-- Provided entries follows --
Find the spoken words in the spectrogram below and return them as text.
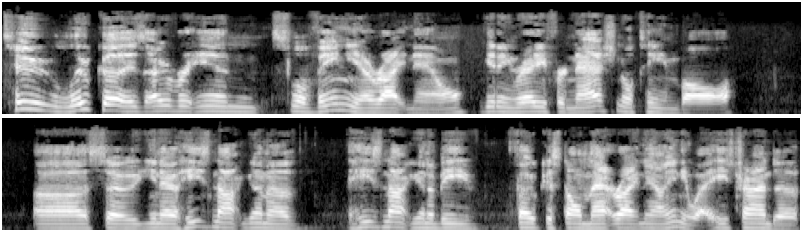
two, Luka is over in Slovenia right now, getting ready for national team ball. Uh, so you know he's not gonna he's not gonna be focused on that right now anyway. He's trying to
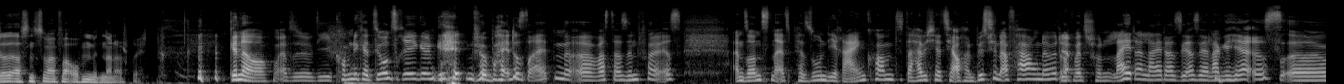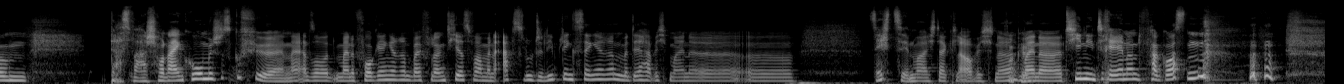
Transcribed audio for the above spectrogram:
lass uns mal einfach offen miteinander sprechen. Genau, also die Kommunikationsregeln gelten für beide Seiten, äh, was da sinnvoll ist. Ansonsten als Person, die reinkommt, da habe ich jetzt ja auch ein bisschen Erfahrung damit, ja. auch wenn es schon leider, leider sehr, sehr lange her ist. Ähm, das war schon ein komisches Gefühl. Ne? Also meine Vorgängerin bei Flantiers war meine absolute Lieblingssängerin, mit der habe ich meine äh, 16 war ich da, glaube ich, ne? Okay. meine Teenie-Tränen vergossen.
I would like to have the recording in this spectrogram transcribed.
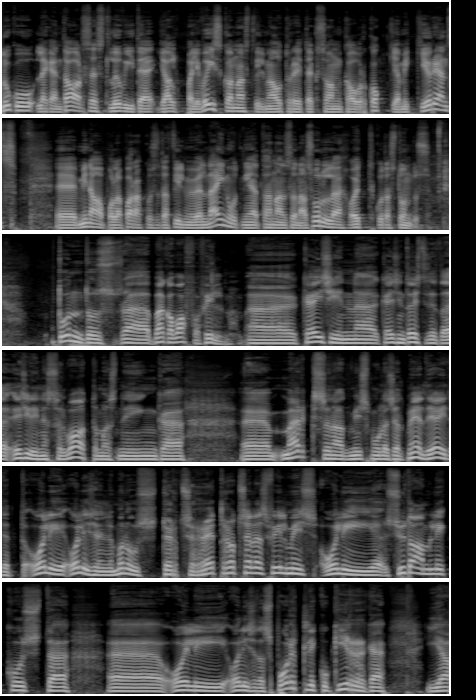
lugu legendaarsest Lõvide jalgpallivõistkonnast. filmi autoriteks on Kaur Kokk ja Mikki Jürjens. Eh, mina pole paraku seda filmi veel näinud, nii et annan sõna sulle. Ott, kuidas tundus? tundus äh, väga vahva film äh,. käisin, käisin tõesti seda esilinast seal vaatamas ning Äh, märksõnad, mis mulle sealt meelde jäid, et oli, oli selline mõnus törts retrot selles filmis, oli südamlikkust, äh, oli, oli seda sportlikku kirge ja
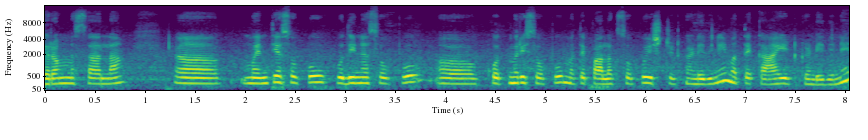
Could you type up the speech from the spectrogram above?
ಗರಂ ಮಸಾಲ ಮೆಂತ್ಯ ಸೊಪ್ಪು, ಪುದೀನ ಸೊಪ್ಪು ಕೊತ್ತಂಬರಿ ಸೊಪ್ಪು, ಮತ್ತು ಪಾಲಕ್ ಸೊಪ್ಪು ಇಷ್ಟು ಇಟ್ಕೊಂಡಿದ್ದೀನಿ ಮತ್ತು ಕಾಯಿ ಇಟ್ಕೊಂಡಿದ್ದೀನಿ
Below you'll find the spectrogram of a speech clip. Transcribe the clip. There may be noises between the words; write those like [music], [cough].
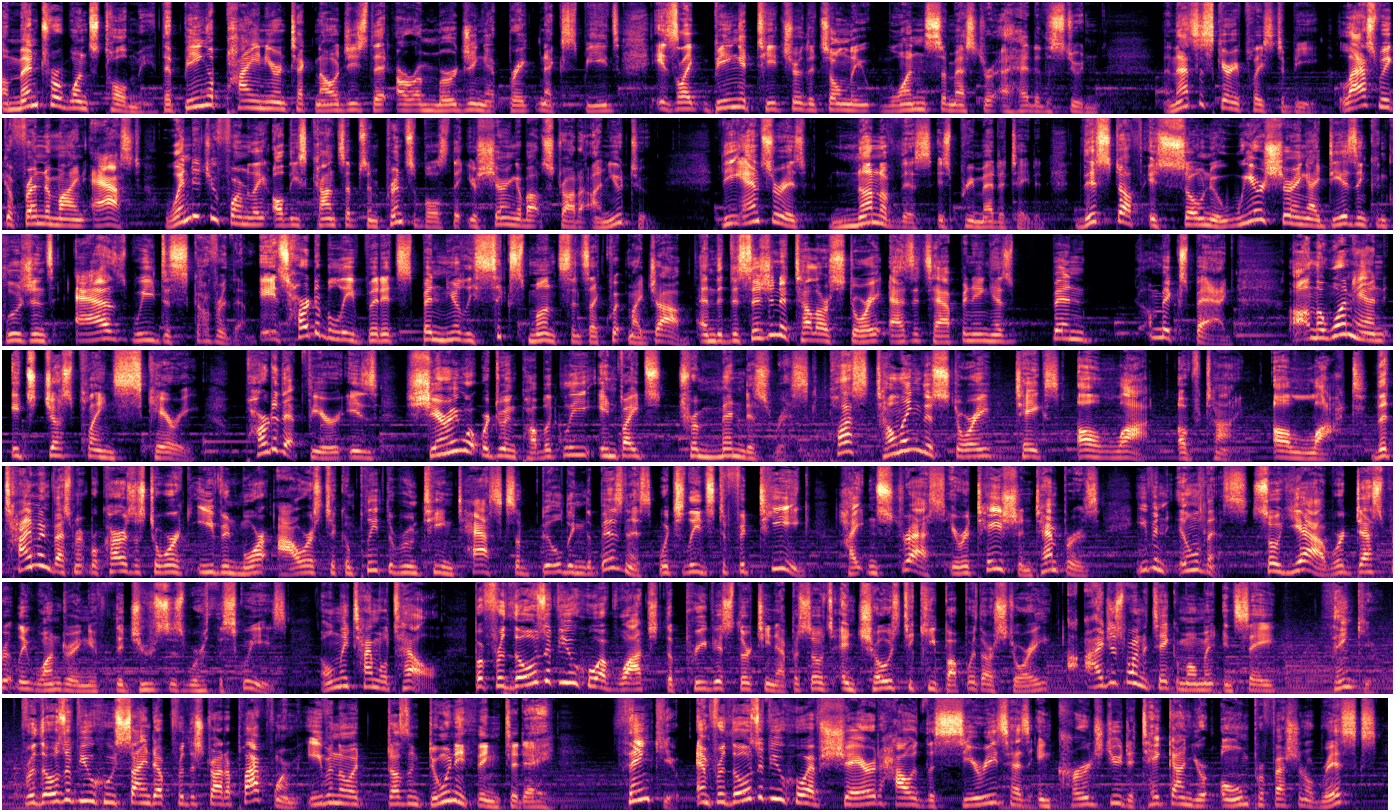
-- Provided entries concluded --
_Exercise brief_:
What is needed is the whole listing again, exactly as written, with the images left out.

_Solution to the problem_:
Find the spoken words in the spectrogram below and return them as text.
two, Luka is over in Slovenia right now, getting ready for national team ball. Uh, so you know he's not gonna he's not gonna be focused on that right now anyway. He's trying to
Transcribed audio for the above spectrogram:
lass uns mal einfach offen miteinander sprechen. Genau, also die Kommunikationsregeln gelten für beide Seiten, äh, was da sinnvoll ist. Ansonsten als Person, die reinkommt, da habe ich jetzt ja auch ein bisschen Erfahrung damit, ja. auch wenn es schon leider, leider sehr, sehr lange her ist. Ähm, das war schon ein komisches Gefühl. Ne? Also meine Vorgängerin bei Flantiers war meine absolute Lieblingssängerin, mit der habe ich meine äh, 16 war ich da, glaube ich, ne? Okay. meine Teenie-Tränen vergossen.
I would like to have the recording in this spectrogram transcribed.
lugu legendaarsest Lõvide jalgpallivõistkonnast. filmi autoriteks on Kaur Kokk ja Mikki Jürjens. Eh, mina pole paraku seda filmi veel näinud, nii et annan sõna sulle. Ott, kuidas tundus? tundus äh, väga vahva film äh,. käisin, käisin tõesti seda esilinast seal vaatamas ning Äh, märksõnad, mis mulle sealt meelde jäid, et oli, oli selline mõnus törts retrot selles filmis, oli südamlikkust, äh, oli, oli seda sportlikku kirge ja
Could you type up the speech from the spectrogram above?
ಗರಂ ಮಸಾಲ ಮೆಂತ್ಯ ಸೊಪ್ಪು, ಪುದೀನ ಸೊಪ್ಪು ಕೊತ್ತಂಬರಿ ಸೊಪ್ಪು, ಮತ್ತು ಪಾಲಕ್ ಸೊಪ್ಪು ಇಷ್ಟು ಇಟ್ಕೊಂಡಿದ್ದೀನಿ ಮತ್ತು ಕಾಯಿ ಇಟ್ಕೊಂಡಿದ್ದೀನಿ
Below you'll find the spectrogram of a speech clip. Transcribe the clip. There may be noises between the words; write those like [music], [cough].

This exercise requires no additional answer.